The Internal Revenue Service (IRS) is considering increasing the income threshold to identify a taxpayer as being wealthy enough to be audited by the IRS’s High-Income and High-Wealth Strategy Team. The recommendation to do so was made in a report issued by the Treasury Inspector General for Tax Administration (TIGTA), and the IRS has already confirmed that it is considering the changes.

The TIGTA report found that, in the past, the IRS might not have used its resources in the most productive way in conducting audits. For instance, the IRS identified high-income taxpayers to be those who reported total positive income (TPI – basically, gross income without regard to losses) of at least $200,000 on their IRS Form 1040, U.S. Individual Income Tax Return. During year 2014, the largest number of high-income audits was conducted on taxpayers with the TPI range of $200,000 to $399,000. In 2014, 62,159 taxpayers (i.e., 1.5 percent of taxpayers) whose TPI was within this range were audited. However, the amount of revenue collected for each hour that the IRS spent on auditing this group of taxpayers was only $605. The productivity of the IRS increased to $789 per hour spent on audits conducted on taxpayers whose TPI was within the range of $400,000 to $599,999, and to $1,058 per hour spent on audits conducted on taxpayers whose TPI was within the range of $600,000 to $799,999. Therefore, in light of the continuous declining budget allocation to the IRS, the IRS is re-evaluating the income threshold for high-income taxpayers who are more likely to be audited.
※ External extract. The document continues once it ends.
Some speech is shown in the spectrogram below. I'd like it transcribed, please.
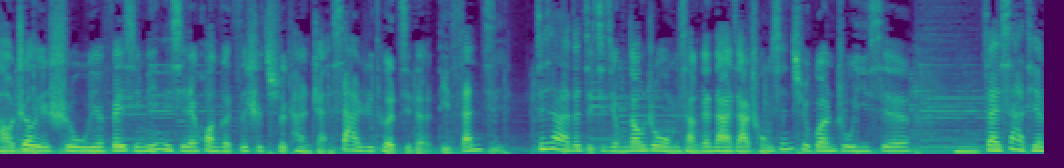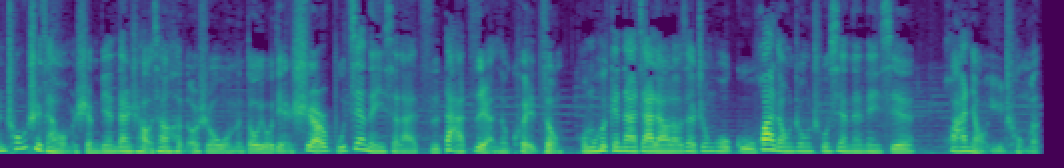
好，这里是午夜飞行 mini 系列，换个姿势去看展夏日特辑的第三集。接下来的几期节目当中，我们想跟大家重新去关注一些，嗯，在夏天充斥在我们身边，但是好像很多时候我们都有点视而不见的一些来自大自然的馈赠。我们会跟大家聊聊在中国古画当中出现的那些花鸟鱼虫们。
Although the IRS has not expressly stated to what extent it would raise the income threshold for the high-income taxpayers, it is likely that it would focus on the following individuals and entities:

  • Individuals with TPI of more than $400,000 or more than $600,000, although it is not clear how much focus would shift away from taxpayers in the $200,000-$400,000 TPI range.
  • Taxpayers with very complex tax structures. In particular, this category includes taxpayers who are in control of related entities.
  • Taxpayers owning international bank accounts or who established or are beneficiaries of foreign trusts. If a taxpayer has financial interest in or signature authority over certain foreign bank accounts, then the taxpayer must file Form FinCen 114. If a taxpayer is associated with certain foreign trusts, then the taxpayer may need to file information returns. The IRS has been paying special attention to failure to file Form FinCen 114 and information returns.
  • Taxpayers using personal aircraft. This has become a focus of the IRS since a personal aircraft can generate large deductions in terms of depreciation and expenses associated with the business usage of the aircraft. For taxpayers, it is important to keep a contemporaneous flight log, documenting the departing and arriving cities, the identity of each passenger and the purpose of each passenger on the flight. The IRS is looking for whether the airplane is used primarily for business purposes or personal purposes.
  • Individuals and/or entities making large charitable contributions. Needless to say, the Internal Revenue Code encourages charitable contributions through the allowance of deductions for those contributions, including contributions of property. The IRS does, however, look for appropriate documentation of charitable contributions. For example, with respect to each donation in an amount of more than $250, the donor must receive a letter from the charitable organization receiving the donation stating that no goods or services were received in exchange for the donation. For donations of property worth $5,000 or more, a “qualified appraisal” establishing the value of the property is generally required.

Therefore, if a taxpayer is likely be in the high-income category or if the taxpayer might fall under one of the categories listed above, the taxpayer should engage tax professionals to make sure all individual and entity tax returns are properly completed, all information returns are filed, and, if subject to an audit, understands the most appropriate way to respond. Although no one enjoys an IRS audit, careful preparation of tax returns and contemporaneous documentation of deductions, losses and credits can reduce the likelihood that such an audit could result in a significant adjustment in tax liability. Furthermore, taxpayers should be aware of standard IRS audit procedures and understand that they have certain procedural rights when dealing with the IRS.

To review the report in full, please click here.